**Action item**
Write out, with no changes, every line starting at the one that contains "Correct transcription for" and ending at the last line of the data below. Leave pictures out.

**Data listing**
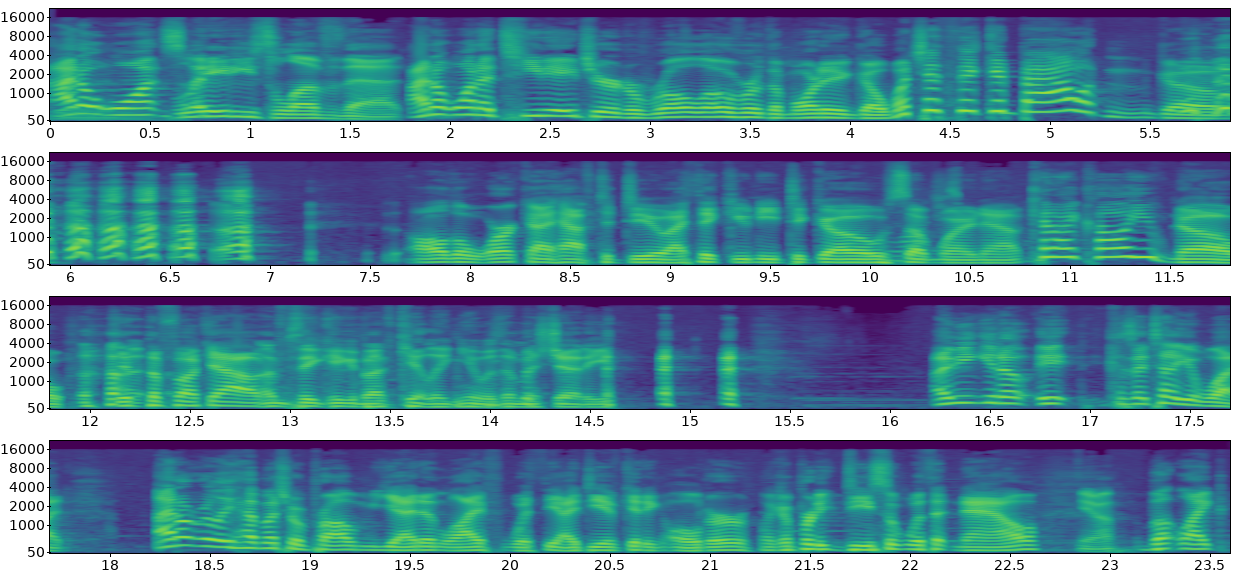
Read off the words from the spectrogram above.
I don't want. some- Ladies love that. I don't want a teenager to roll over in the morning and go, "What you thinking about?" and go. All the work I have to do, I think you need to go somewhere now. Can I call you? No, get the fuck out. I'm thinking about killing you with a machete. I mean, you know, it because I tell you what, I don't really have much of a problem yet in life with the idea of getting older. Like I'm pretty decent with it now. Yeah. But like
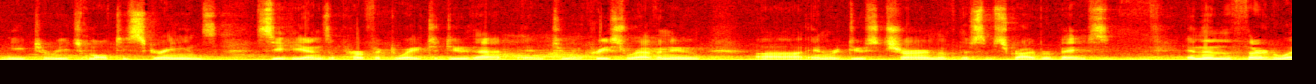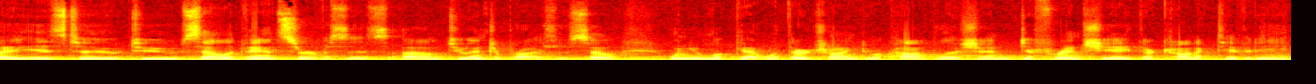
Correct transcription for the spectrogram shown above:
need to reach multi-screens. CDN is a perfect way to do that and to increase increase revenue uh, and reduce churn of the subscriber base. And then the third way is to, to sell advanced services um, to enterprises. So when you look at what they're trying to accomplish and differentiate their connectivity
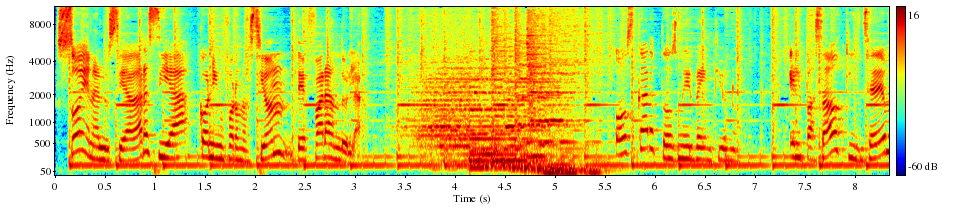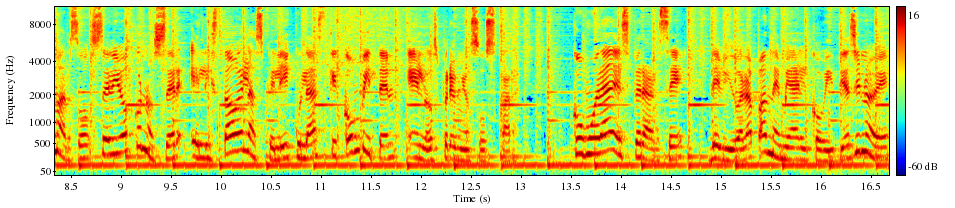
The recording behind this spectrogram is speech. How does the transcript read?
Soy Ana Lucía García con información de Farándula. Oscar 2021. El pasado 15 de marzo se dio a conocer el listado de las películas que compiten en los premios Oscar. Como era de esperarse, debido a la pandemia del COVID-19,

**Reply**
Correct transcription for the spectrogram shown above:
need to reach multi-screens. CDN is a perfect way to do that and to increase increase revenue uh, and reduce churn of the subscriber base. And then the third way is to, to sell advanced services um, to enterprises. So when you look at what they're trying to accomplish and differentiate their connectivity
The recording behind this spectrogram is speech. How does the transcript read?
Soy Ana Lucía García con información de Farándula. Oscar 2021. El pasado 15 de marzo se dio a conocer el listado de las películas que compiten en los premios Oscar. Como era de esperarse, debido a la pandemia del COVID-19,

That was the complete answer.